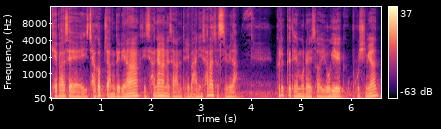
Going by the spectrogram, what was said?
개밭의 이 작업장들이나 이 사냥하는 사람들이 많이 사라졌습니다. 그렇게 됨으로 해서 여기 보시면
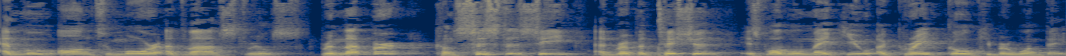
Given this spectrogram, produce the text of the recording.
and move on to more advanced drills. Remember, consistency and repetition is what will make you a great goalkeeper one day.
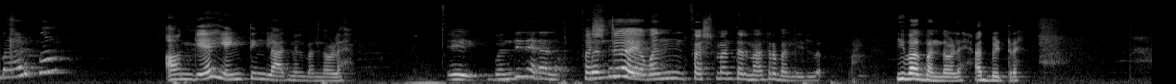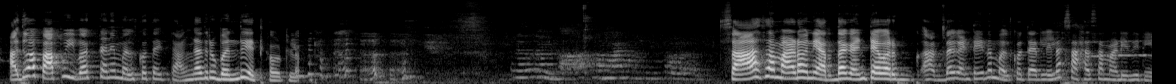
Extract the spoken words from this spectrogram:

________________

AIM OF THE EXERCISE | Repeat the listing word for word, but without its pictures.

RESPONSE TO THE EXERCISE |
Going by the spectrogram, what was said?
개밭의 이 작업장들이나 이 사냥하는 사람들이 많이 사라졌습니다. 그렇게 됨으로 해서 여기 보시면
Given this spectrogram, produce the text of the recording.
and move on to more advanced drills. Remember, consistency and repetition is what will make you a great goalkeeper one day.
Extract the spoken words from this spectrogram:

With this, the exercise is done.